The task calls for every line of the data to be retyped exactly.

┌─ THE DATA

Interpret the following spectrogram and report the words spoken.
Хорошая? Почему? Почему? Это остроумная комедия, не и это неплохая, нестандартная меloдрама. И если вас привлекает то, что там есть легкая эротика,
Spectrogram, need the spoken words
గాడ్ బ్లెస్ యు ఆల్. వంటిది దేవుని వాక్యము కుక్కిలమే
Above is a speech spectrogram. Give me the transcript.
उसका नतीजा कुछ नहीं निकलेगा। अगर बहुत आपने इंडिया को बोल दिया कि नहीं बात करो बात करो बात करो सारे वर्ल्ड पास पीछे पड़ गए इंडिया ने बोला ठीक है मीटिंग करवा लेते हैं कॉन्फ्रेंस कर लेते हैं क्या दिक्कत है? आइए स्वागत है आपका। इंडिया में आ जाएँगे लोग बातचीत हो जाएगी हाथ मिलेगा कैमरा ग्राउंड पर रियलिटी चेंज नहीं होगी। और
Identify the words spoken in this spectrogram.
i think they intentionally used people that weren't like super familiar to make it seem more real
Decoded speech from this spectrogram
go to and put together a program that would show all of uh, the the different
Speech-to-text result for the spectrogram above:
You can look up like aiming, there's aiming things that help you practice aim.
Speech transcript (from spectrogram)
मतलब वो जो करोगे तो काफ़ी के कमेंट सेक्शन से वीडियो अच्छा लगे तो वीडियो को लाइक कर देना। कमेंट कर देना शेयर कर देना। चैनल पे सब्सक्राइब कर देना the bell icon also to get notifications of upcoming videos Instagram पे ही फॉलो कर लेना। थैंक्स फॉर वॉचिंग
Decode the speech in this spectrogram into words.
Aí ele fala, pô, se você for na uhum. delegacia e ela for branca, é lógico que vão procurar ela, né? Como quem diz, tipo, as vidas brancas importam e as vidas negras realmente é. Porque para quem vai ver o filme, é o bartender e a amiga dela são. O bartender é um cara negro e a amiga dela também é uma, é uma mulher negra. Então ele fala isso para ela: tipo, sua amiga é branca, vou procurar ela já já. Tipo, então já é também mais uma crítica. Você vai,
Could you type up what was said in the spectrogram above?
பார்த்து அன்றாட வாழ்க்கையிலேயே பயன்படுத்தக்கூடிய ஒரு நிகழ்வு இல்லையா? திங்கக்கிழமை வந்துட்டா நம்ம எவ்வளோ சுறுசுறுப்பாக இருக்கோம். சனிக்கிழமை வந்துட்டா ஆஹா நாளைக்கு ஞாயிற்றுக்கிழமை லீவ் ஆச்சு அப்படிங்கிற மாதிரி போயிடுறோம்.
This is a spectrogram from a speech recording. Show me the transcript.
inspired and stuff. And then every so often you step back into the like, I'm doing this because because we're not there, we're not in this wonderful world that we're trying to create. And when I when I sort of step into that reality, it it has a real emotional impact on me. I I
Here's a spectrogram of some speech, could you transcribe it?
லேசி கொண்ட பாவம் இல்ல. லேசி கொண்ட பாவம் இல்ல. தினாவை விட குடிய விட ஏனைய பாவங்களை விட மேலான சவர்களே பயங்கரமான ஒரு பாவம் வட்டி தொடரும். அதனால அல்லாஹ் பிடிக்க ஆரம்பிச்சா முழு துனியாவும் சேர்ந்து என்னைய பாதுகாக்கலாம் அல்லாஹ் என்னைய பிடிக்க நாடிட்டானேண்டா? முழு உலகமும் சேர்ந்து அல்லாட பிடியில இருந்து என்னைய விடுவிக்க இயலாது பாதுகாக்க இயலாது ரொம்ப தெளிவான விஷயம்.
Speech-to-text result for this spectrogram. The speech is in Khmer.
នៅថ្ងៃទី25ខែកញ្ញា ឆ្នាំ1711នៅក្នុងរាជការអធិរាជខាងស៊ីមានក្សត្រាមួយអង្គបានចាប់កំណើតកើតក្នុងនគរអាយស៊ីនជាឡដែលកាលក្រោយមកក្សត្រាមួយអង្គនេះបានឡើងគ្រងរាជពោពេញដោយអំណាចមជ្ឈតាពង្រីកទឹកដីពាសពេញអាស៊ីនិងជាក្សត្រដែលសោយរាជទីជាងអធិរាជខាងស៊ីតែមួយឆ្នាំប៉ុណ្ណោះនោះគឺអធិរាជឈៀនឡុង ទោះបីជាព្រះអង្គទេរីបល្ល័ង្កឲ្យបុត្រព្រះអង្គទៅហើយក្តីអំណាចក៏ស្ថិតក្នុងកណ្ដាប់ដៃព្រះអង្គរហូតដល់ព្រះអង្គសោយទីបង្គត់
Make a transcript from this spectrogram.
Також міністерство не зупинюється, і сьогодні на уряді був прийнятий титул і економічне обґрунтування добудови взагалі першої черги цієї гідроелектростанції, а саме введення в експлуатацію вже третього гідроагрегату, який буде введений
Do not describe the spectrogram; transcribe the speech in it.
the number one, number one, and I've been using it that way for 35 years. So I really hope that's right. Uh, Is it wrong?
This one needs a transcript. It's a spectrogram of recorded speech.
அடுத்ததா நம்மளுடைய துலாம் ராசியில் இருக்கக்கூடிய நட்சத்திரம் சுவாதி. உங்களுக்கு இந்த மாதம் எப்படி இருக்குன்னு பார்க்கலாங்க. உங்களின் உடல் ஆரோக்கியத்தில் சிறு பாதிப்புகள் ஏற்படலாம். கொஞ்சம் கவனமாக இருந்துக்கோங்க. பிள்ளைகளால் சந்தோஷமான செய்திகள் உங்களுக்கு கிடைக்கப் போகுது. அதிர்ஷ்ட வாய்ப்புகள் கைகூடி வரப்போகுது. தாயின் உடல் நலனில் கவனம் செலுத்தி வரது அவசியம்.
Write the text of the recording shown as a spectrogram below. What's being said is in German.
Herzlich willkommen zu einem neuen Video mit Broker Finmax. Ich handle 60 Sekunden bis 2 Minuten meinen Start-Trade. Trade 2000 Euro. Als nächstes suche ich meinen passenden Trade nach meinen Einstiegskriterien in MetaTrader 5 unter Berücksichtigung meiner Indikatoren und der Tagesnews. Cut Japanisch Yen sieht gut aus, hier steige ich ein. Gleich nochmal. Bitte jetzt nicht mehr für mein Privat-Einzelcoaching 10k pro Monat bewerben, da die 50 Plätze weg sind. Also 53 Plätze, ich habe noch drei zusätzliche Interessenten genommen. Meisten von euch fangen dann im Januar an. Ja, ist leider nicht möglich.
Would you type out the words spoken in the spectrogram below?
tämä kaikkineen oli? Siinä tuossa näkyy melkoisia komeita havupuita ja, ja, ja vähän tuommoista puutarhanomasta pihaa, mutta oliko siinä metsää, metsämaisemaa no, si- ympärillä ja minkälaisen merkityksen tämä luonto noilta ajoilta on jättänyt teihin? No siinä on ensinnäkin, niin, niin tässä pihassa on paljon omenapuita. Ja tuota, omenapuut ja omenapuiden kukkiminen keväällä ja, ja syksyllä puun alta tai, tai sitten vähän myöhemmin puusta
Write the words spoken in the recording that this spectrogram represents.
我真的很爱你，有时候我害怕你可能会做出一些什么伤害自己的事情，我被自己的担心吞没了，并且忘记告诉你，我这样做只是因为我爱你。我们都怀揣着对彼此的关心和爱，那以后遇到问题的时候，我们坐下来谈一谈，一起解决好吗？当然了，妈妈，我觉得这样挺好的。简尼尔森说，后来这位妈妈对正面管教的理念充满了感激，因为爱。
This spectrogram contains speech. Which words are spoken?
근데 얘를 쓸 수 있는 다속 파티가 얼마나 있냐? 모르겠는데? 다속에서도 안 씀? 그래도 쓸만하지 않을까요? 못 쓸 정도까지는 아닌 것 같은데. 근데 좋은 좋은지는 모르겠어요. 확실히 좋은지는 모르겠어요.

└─

_TASK ANSWER_
Interpret the following spectrogram and report the words spoken.
Хорошая? Почему? Почему? Это остроумная комедия, не и это неплохая, нестандартная меloдрама. И если вас привлекает то, что там есть легкая эротика,
Spectrogram, need the spoken words
గాడ్ బ్లెస్ యు ఆల్. వంటిది దేవుని వాక్యము కుక్కిలమే
Above is a speech spectrogram. Give me the transcript.
उसका नतीजा कुछ नहीं निकलेगा। अगर बहुत आपने इंडिया को बोल दिया कि नहीं बात करो बात करो बात करो सारे वर्ल्ड पास पीछे पड़ गए इंडिया ने बोला ठीक है मीटिंग करवा लेते हैं कॉन्फ्रेंस कर लेते हैं क्या दिक्कत है? आइए स्वागत है आपका। इंडिया में आ जाएँगे लोग बातचीत हो जाएगी हाथ मिलेगा कैमरा ग्राउंड पर रियलिटी चेंज नहीं होगी। और
Identify the words spoken in this spectrogram.
i think they intentionally used people that weren't like super familiar to make it seem more real
Decoded speech from this spectrogram
go to and put together a program that would show all of uh, the the different
Speech-to-text result for the spectrogram above:
You can look up like aiming, there's aiming things that help you practice aim.
Speech transcript (from spectrogram)
मतलब वो जो करोगे तो काफ़ी के कमेंट सेक्शन से वीडियो अच्छा लगे तो वीडियो को लाइक कर देना। कमेंट कर देना शेयर कर देना। चैनल पे सब्सक्राइब कर देना the bell icon also to get notifications of upcoming videos Instagram पे ही फॉलो कर लेना। थैंक्स फॉर वॉचिंग
Decode the speech in this spectrogram into words.
Aí ele fala, pô, se você for na uhum. delegacia e ela for branca, é lógico que vão procurar ela, né? Como quem diz, tipo, as vidas brancas importam e as vidas negras realmente é. Porque para quem vai ver o filme, é o bartender e a amiga dela são. O bartender é um cara negro e a amiga dela também é uma, é uma mulher negra. Então ele fala isso para ela: tipo, sua amiga é branca, vou procurar ela já já. Tipo, então já é também mais uma crítica. Você vai,
Could you type up what was said in the spectrogram above?
பார்த்து அன்றாட வாழ்க்கையிலேயே பயன்படுத்தக்கூடிய ஒரு நிகழ்வு இல்லையா? திங்கக்கிழமை வந்துட்டா நம்ம எவ்வளோ சுறுசுறுப்பாக இருக்கோம். சனிக்கிழமை வந்துட்டா ஆஹா நாளைக்கு ஞாயிற்றுக்கிழமை லீவ் ஆச்சு அப்படிங்கிற மாதிரி போயிடுறோம்.
This is a spectrogram from a speech recording. Show me the transcript.
inspired and stuff. And then every so often you step back into the like, I'm doing this because because we're not there, we're not in this wonderful world that we're trying to create. And when I when I sort of step into that reality, it it has a real emotional impact on me. I I
Here's a spectrogram of some speech, could you transcribe it?
லேசி கொண்ட பாவம் இல்ல. லேசி கொண்ட பாவம் இல்ல. தினாவை விட குடிய விட ஏனைய பாவங்களை விட மேலான சவர்களே பயங்கரமான ஒரு பாவம் வட்டி தொடரும். அதனால அல்லாஹ் பிடிக்க ஆரம்பிச்சா முழு துனியாவும் சேர்ந்து என்னைய பாதுகாக்கலாம் அல்லாஹ் என்னைய பிடிக்க நாடிட்டானேண்டா? முழு உலகமும் சேர்ந்து அல்லாட பிடியில இருந்து என்னைய விடுவிக்க இயலாது பாதுகாக்க இயலாது ரொம்ப தெளிவான விஷயம்.
Speech-to-text result for this spectrogram. The speech is in Khmer.
នៅថ្ងៃទី25ខែកញ្ញា ឆ្នាំ1711នៅក្នុងរាជការអធិរាជខាងស៊ីមានក្សត្រាមួយអង្គបានចាប់កំណើតកើតក្នុងនគរអាយស៊ីនជាឡដែលកាលក្រោយមកក្សត្រាមួយអង្គនេះបានឡើងគ្រងរាជពោពេញដោយអំណាចមជ្ឈតាពង្រីកទឹកដីពាសពេញអាស៊ីនិងជាក្សត្រដែលសោយរាជទីជាងអធិរាជខាងស៊ីតែមួយឆ្នាំប៉ុណ្ណោះនោះគឺអធិរាជឈៀនឡុង ទោះបីជាព្រះអង្គទេរីបល្ល័ង្កឲ្យបុត្រព្រះអង្គទៅហើយក្តីអំណាចក៏ស្ថិតក្នុងកណ្ដាប់ដៃព្រះអង្គរហូតដល់ព្រះអង្គសោយទីបង្គត់
Make a transcript from this spectrogram.
Також міністерство не зупинюється, і сьогодні на уряді був прийнятий титул і економічне обґрунтування добудови взагалі першої черги цієї гідроелектростанції, а саме введення в експлуатацію вже третього гідроагрегату, який буде введений
Do not describe the spectrogram; transcribe the speech in it.
the number one, number one, and I've been using it that way for 35 years. So I really hope that's right. Uh, Is it wrong?
This one needs a transcript. It's a spectrogram of recorded speech.
அடுத்ததா நம்மளுடைய துலாம் ராசியில் இருக்கக்கூடிய நட்சத்திரம் சுவாதி. உங்களுக்கு இந்த மாதம் எப்படி இருக்குன்னு பார்க்கலாங்க. உங்களின் உடல் ஆரோக்கியத்தில் சிறு பாதிப்புகள் ஏற்படலாம். கொஞ்சம் கவனமாக இருந்துக்கோங்க. பிள்ளைகளால் சந்தோஷமான செய்திகள் உங்களுக்கு கிடைக்கப் போகுது. அதிர்ஷ்ட வாய்ப்புகள் கைகூடி வரப்போகுது. தாயின் உடல் நலனில் கவனம் செலுத்தி வரது அவசியம்.
Write the text of the recording shown as a spectrogram below. What's being said is in German.
Herzlich willkommen zu einem neuen Video mit Broker Finmax. Ich handle 60 Sekunden bis 2 Minuten meinen Start-Trade. Trade 2000 Euro. Als nächstes suche ich meinen passenden Trade nach meinen Einstiegskriterien in MetaTrader 5 unter Berücksichtigung meiner Indikatoren und der Tagesnews. Cut Japanisch Yen sieht gut aus, hier steige ich ein. Gleich nochmal. Bitte jetzt nicht mehr für mein Privat-Einzelcoaching 10k pro Monat bewerben, da die 50 Plätze weg sind. Also 53 Plätze, ich habe noch drei zusätzliche Interessenten genommen. Meisten von euch fangen dann im Januar an. Ja, ist leider nicht möglich.
Would you type out the words spoken in the spectrogram below?
tämä kaikkineen oli? Siinä tuossa näkyy melkoisia komeita havupuita ja, ja, ja vähän tuommoista puutarhanomasta pihaa, mutta oliko siinä metsää, metsämaisemaa no, si- ympärillä ja minkälaisen merkityksen tämä luonto noilta ajoilta on jättänyt teihin? No siinä on ensinnäkin, niin, niin tässä pihassa on paljon omenapuita. Ja tuota, omenapuut ja omenapuiden kukkiminen keväällä ja, ja syksyllä puun alta tai, tai sitten vähän myöhemmin puusta
Write the words spoken in the recording that this spectrogram represents.
我真的很爱你，有时候我害怕你可能会做出一些什么伤害自己的事情，我被自己的担心吞没了，并且忘记告诉你，我这样做只是因为我爱你。我们都怀揣着对彼此的关心和爱，那以后遇到问题的时候，我们坐下来谈一谈，一起解决好吗？当然了，妈妈，我觉得这样挺好的。简尼尔森说，后来这位妈妈对正面管教的理念充满了感激，因为爱。
This spectrogram contains speech. Which words are spoken?
근데 얘를 쓸 수 있는 다속 파티가 얼마나 있냐? 모르겠는데? 다속에서도 안 씀? 그래도 쓸만하지 않을까요? 못 쓸 정도까지는 아닌 것 같은데. 근데 좋은 좋은지는 모르겠어요. 확실히 좋은지는 모르겠어요.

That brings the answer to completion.